**What the exercise asks**. Copy each entry below exactly. No images.

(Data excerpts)

■ ■ ■ ■ ■

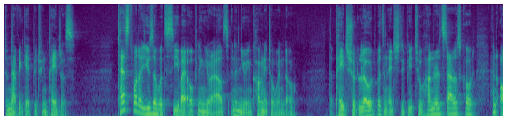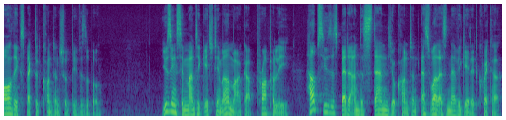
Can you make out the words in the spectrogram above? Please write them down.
to navigate between pages. Test what a user would see by opening URLs in a new incognito window. The page should load with an HTTP 200 status code and all the expected content should be visible. Using semantic HTML markup properly helps users better understand your content as well as navigate it quicker.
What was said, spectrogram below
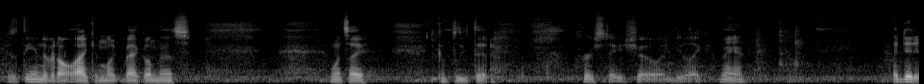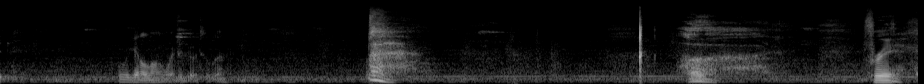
Because at the end of it all, I can look back on this once I complete that first stage show and be like, man, I did it. Well, we got a long way to go till then. Frick.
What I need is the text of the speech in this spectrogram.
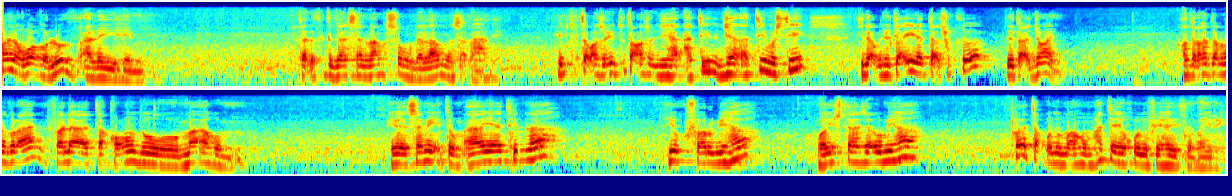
Mana waghluz alaihim tak ada ketegasan langsung dalam masalah ni. Itu tak masuk itu tak masuk jihad hati. Jihad hati mesti tidak menyukai dan tak suka dia tak join. Allah kata dalam Quran fala taq'udu ma'ahum. Ila sami'tum ayatillah yukfar biha wa yustahza'u biha fala taq'udu ma'ahum hatta yaqulu fi hadithin ghairi.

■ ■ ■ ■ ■

**Result**.
Can you make out the words in the spectrogram above? Please write them down.
to navigate between pages. Test what a user would see by opening URLs in a new incognito window. The page should load with an HTTP 200 status code and all the expected content should be visible. Using semantic HTML markup properly helps users better understand your content as well as navigate it quicker.
What was said, spectrogram below
Because at the end of it all, I can look back on this once I complete that first stage show and be like, man, I did it. Well, we got a long way to go till then. Frick.
What I need is the text of the speech in this spectrogram.
Mana waghluz alaihim tak ada ketegasan langsung dalam masalah ni. Itu tak masuk itu tak masuk jihad hati. Jihad hati mesti tidak menyukai dan tak suka dia tak join. Allah kata dalam Quran fala taq'udu ma'ahum. Ila sami'tum ayatillah yukfar biha wa yustahza'u biha fala taq'udu ma'ahum hatta yaqulu fi hadithin ghairi.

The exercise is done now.